  • issue 'alerts’ to the sector when urgent regulatory messages or warnings need to be shared;
  • promote our role and the importance of our regulation to charities and the public in England, Wales and Northern Ireland;
  • continue to engage with the public and sector, and make ourselves accessible to listen to their views;
  • continue to collaborate and work with other regulators and membership organisations; and
  • publish the Annual Review and Annual Report and Accounts (target Q1).

In addition we will:

  • review the Fundraising Badge, including how it is issued and suspended or removed (target Q3);
  • review our communications strategy (target Q2);
  • achieve 3500 registrations by smaller fundraising charities, including a proportionate number in Wales and Northern Ireland (target Q4);

We will report on our performance against these objectives in our Annual Report and Annual Review at the end of 2019/20.


Our income derives primarily from a voluntary levy on charities and fundraising agencies and a registration system for smaller charities. We remain committed to continuously assessing value for money across all areas of our work.

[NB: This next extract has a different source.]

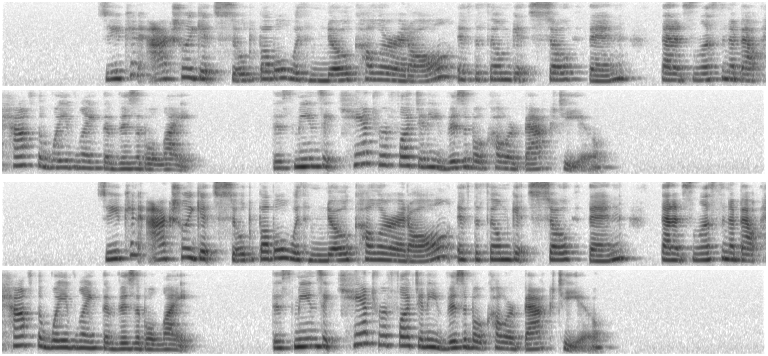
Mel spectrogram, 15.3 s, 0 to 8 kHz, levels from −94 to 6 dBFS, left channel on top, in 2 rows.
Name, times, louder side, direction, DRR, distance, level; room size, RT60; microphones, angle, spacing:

Around 2,000 charities are in scope of the levy, which is currently based on a scale of payments for all charities spending £100,000 or more annually on fundraising. Smaller charities, those spending less than £100,000 a year on fundraising, pay £50 a year to register with us. All organisations that commit publicly to meeting the Fundraising Promise and Code of Fundraising Practice, and pay the relevant fee, are able to display the Fundraising Badge. For 2019/20 we reassessed the fees for all charities in the levy by basing their payment on the most recent data available from the Charity Commission for England and Wales. We also introduced two additional bandings to make any potential change in fees fairer and more gradual and this will be maintained for the levy year 2020/21.

Budget for 2019-20

Our budget for the 2019/20 levy year, targets an income of £2.25m (compared to £2.05m in 2018/19), which remains below the £2.5m income envisaged by the Cross-Party Parliamentary Review. Income at a higher level would mean that, in addition to our regulatory activities, we would be able to put more resources into enabling and supporting the sector and sharing learning.

  • FPS running: £310,000
  • Secretariat and communications: £270,000 
  • Public engagement and marketing: £255,000
  • Policy: £241,000
  • Casework: £240,000
  • Finance and levy: £202,000
  • Projects: £155,000
  • Board and governance: £131,000
  • Administration: £125,000
  • Premises: £119,000
  • Professional fees: £104,000

Total: £2,152,000


Our staffing costs constitute a substantial part of our expenditure. We currently have 20 staff working in four teams – Policy, Casework, Corporate Services and Finance and Procurement. Our commitment to offering value for money means we look at how we regulate in a way that is as efficient and effective as possible. This includes making sure our work force remains skilled and supported to do their work. We will look at the feedback from our staff survey and take forward the outcomes of this during 2019/20.